As the stock market climbed this year, smart-beta ETFs have attracted billions in new assets. To date, these funds, which combine the low costs of indexing with rules-based investing, have seen $37.6 billion in net new cash.
Of the funds categorized by Morningstar Inc.—called “strategic beta”—the 10 largest have attracted $15.5 billion this year. Several are single-factor funds, such as Vanguard Value ETF (VTV), which has seen an estimated $4.3 billion in net new money, and others are complex smart-beta funds. Complex smart-beta funds are funds that use multiple factors or invest in several asset classes, and they have also attracted plenty of new money. First Trust Nasdaq Bank ETF (FTXO), for example, has seen $1 billion in net new cash. The fund uses three price factors to pick bank stocks.
For all new ETFs, the growth is dependent on getting and keeping new assets by attracting institutional investors, such as advisers, as well as long-term individual investors.
Investing in Smart-Beta ETFs Involves Risk
However, there is a risk with investing in ETFs. Multifactor smart beta funds that strive to reduce risk will generally produce lower returns than more aggressive funds and can be a tougher sell. Volatility-linked, exchange-traded products are meant to be used as short-term holdings that degrade significantly over time and should not be used as part of a long-term buy-and-hold investment strategy.

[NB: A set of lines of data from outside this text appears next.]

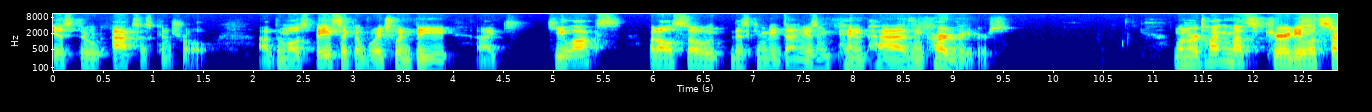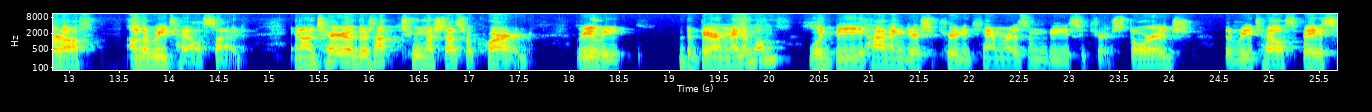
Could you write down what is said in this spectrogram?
is through access control. Uh, the most basic of which would be uh, key locks, but also this can be done using pin pads and card readers. When we're talking about security, let's start off on the retail side. In Ontario, there's not too much that's required. Really, the bare minimum would be having your security cameras in the secure storage, the retail space,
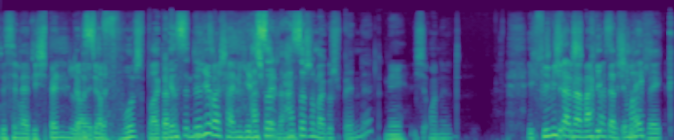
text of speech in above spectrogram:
Das sind ja die Das ist Spendenleute. ja furchtbar. Da Kennst du das? wahrscheinlich jetzt hast du, hast du schon mal gespendet? Nee. Ich auch nicht. Ich fühle mich dann Ich manchmal so schlecht. weg.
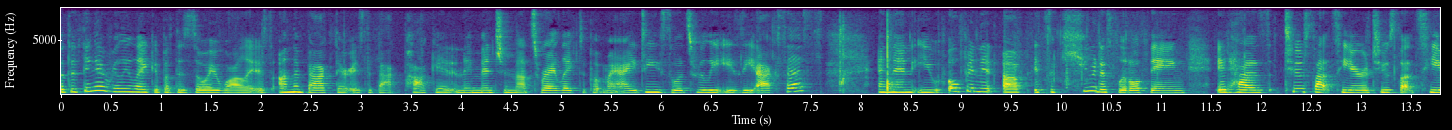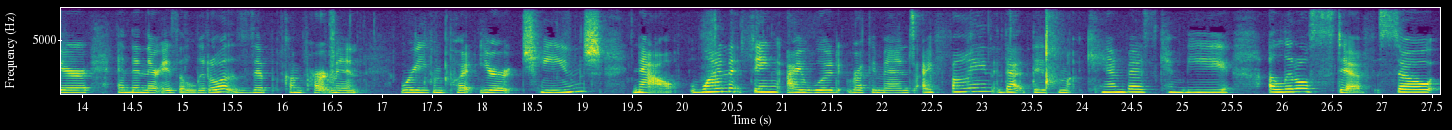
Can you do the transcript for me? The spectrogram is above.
But the thing I really like about the Zoe wallet is on the back there is a back pocket and I mentioned that's where I like to put my ID so it's really easy access. And then you open it up. It's the cutest little thing. It has two slots here, two slots here, and then there is a little zip compartment where you can put your change. Now, one thing I would recommend, I find that this canvas can be a little stiff. So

There have been several recent cases reported of brokers and brokerage firms recommending ETFs and ETNs to the detriment of the customer. As a result, FINRA has issued several regulatory notices to remind firms of their obligations when selling these securities.
Have You Lost Money in ETFs?
If you have lost money investing in ETFs or believe you have been the victim of stockbroker misconduct, you may have certain legal rights that require your immediate attention.
Call an Investment Fraud Attorney Today
If you are looking for an investment fraud attorney to review your rights and options, the investment fraud lawyers at Dimond Kaplan & Rothstein, P.A. have recovered more than $100 million from banks and brokerage firms for their wrongful actions.